• Aim of the task: In your copy, include every entry exactly as written but no pictures.
:: Supplied entries ::
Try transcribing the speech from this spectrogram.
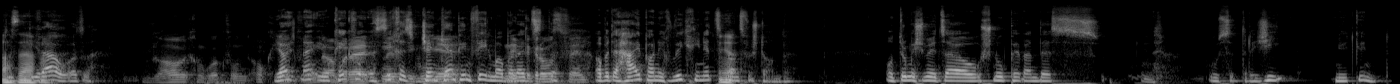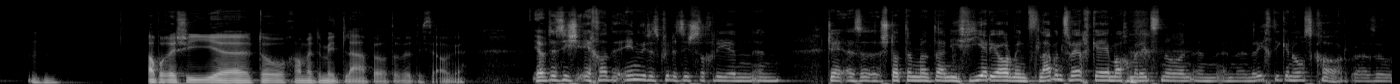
Also Ihr einfach- auch? Also, Ja, ich habe ihn gut gefunden. Okay, ja, gefunden, nein, okay, aber, äh, gefunden. sicher ist ein Jane Campion-Film, aber, jetzt, Fan. aber den Hype habe ich wirklich nicht so Ja. ganz verstanden. Und darum ist mir jetzt auch Schnuppe, wenn das außer der Regie nichts gönnt. Aber Regie, äh, da kann man damit leben, oder würde ich sagen. Ja, aber das ist, ich habe irgendwie das Gefühl, es ist so ein bisschen ein, ein Ja- also statt dass wir dann in vier Jahren ins Lebenswerk geben, machen wir jetzt noch einen, einen, einen, richtigen Oscar. Also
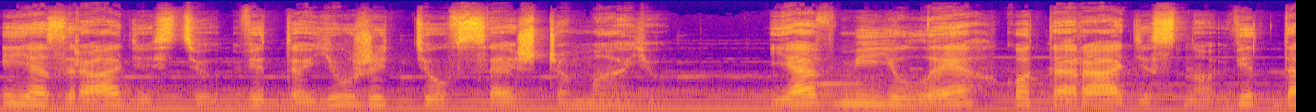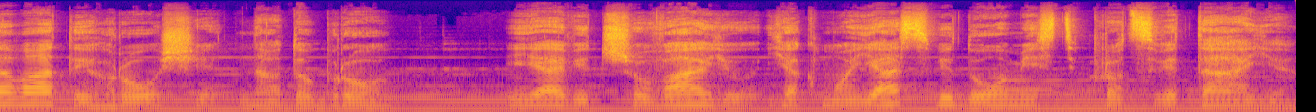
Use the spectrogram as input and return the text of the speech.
і я з радістю віддаю життю все, що маю. Я вмію легко та радісно віддавати гроші на добро. Я відчуваю, як моя свідомість процвітає.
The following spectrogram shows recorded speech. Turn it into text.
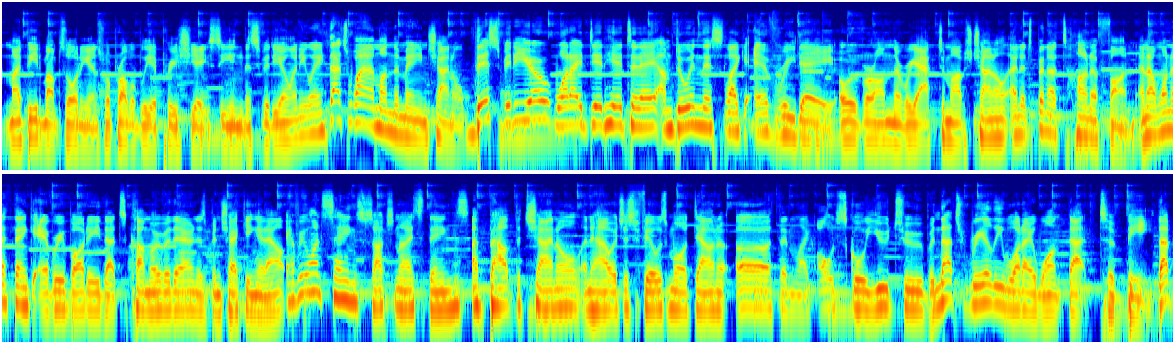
my Beat Ups audience will probably appreciate seeing this video anyway. That's why I'm on the main channel. This video, what I did here today, I'm doing this like every day over on the ReactEmUps channel, and it's been a ton of fun. And I want to thank everybody that's come over there and has been checking it out. Everyone's saying such nice things about the channel and how it just feels more down to earth and like old school YouTube, and that's really what I want that to be. That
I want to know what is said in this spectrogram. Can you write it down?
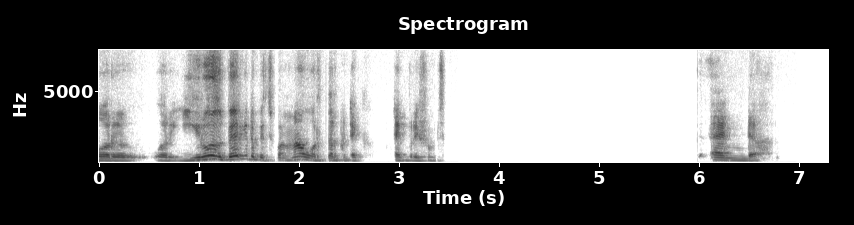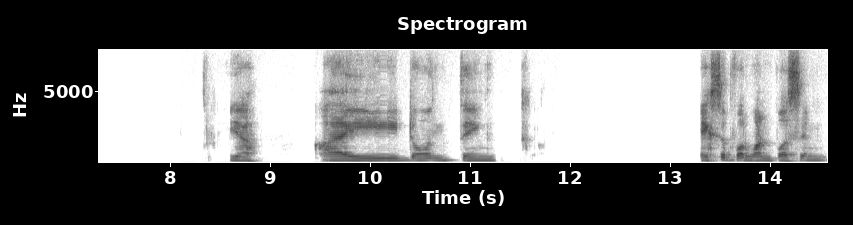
ஒரு ஒரு இருபது பேர்கிட்ட பிச் பண்ணா ஒருத்தருக்கு டெக் டெக் பிரீஃப் and yeah i don't think except for one person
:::
• Task answer:
Try transcribing the speech from this spectrogram.
Also Ihr einfach- auch? Also, Ja, ich habe ihn gut gefunden. Okay, ja, gefunden, nein, okay, aber, äh, gefunden. sicher ist ein Jane Campion-Film, aber, jetzt, Fan. aber den Hype habe ich wirklich nicht so Ja. ganz verstanden. Und darum ist mir jetzt auch Schnuppe, wenn das außer der Regie nichts gönnt. Aber Regie, äh, da kann man damit leben, oder würde ich sagen. Ja, aber das ist, ich habe irgendwie das Gefühl, es ist so ein bisschen ein, ein Ja- also statt dass wir dann in vier Jahren ins Lebenswerk geben, machen wir jetzt noch einen, einen, einen, richtigen Oscar. Also
Use the spectrogram as input and return the text of the speech.
і я з радістю віддаю життю все, що маю. Я вмію легко та радісно віддавати гроші на добро. Я відчуваю, як моя свідомість процвітає.
The following spectrogram shows recorded speech. Turn it into text.
my Beat Ups audience will probably appreciate seeing this video anyway. That's why I'm on the main channel. This video, what I did here today, I'm doing this like every day over on the ReactEmUps channel, and it's been a ton of fun. And I want to thank everybody that's come over there and has been checking it out. Everyone's saying such nice things about the channel and how it just feels more down to earth and like old school YouTube, and that's really what I want that to be. That
I want to know what is said in this spectrogram. Can you write it down?
ஒரு ஒரு இருபது பேர்கிட்ட பிச் பண்ணா ஒருத்தருக்கு டெக் டெக் பிரீஃப் and yeah i don't think except for one person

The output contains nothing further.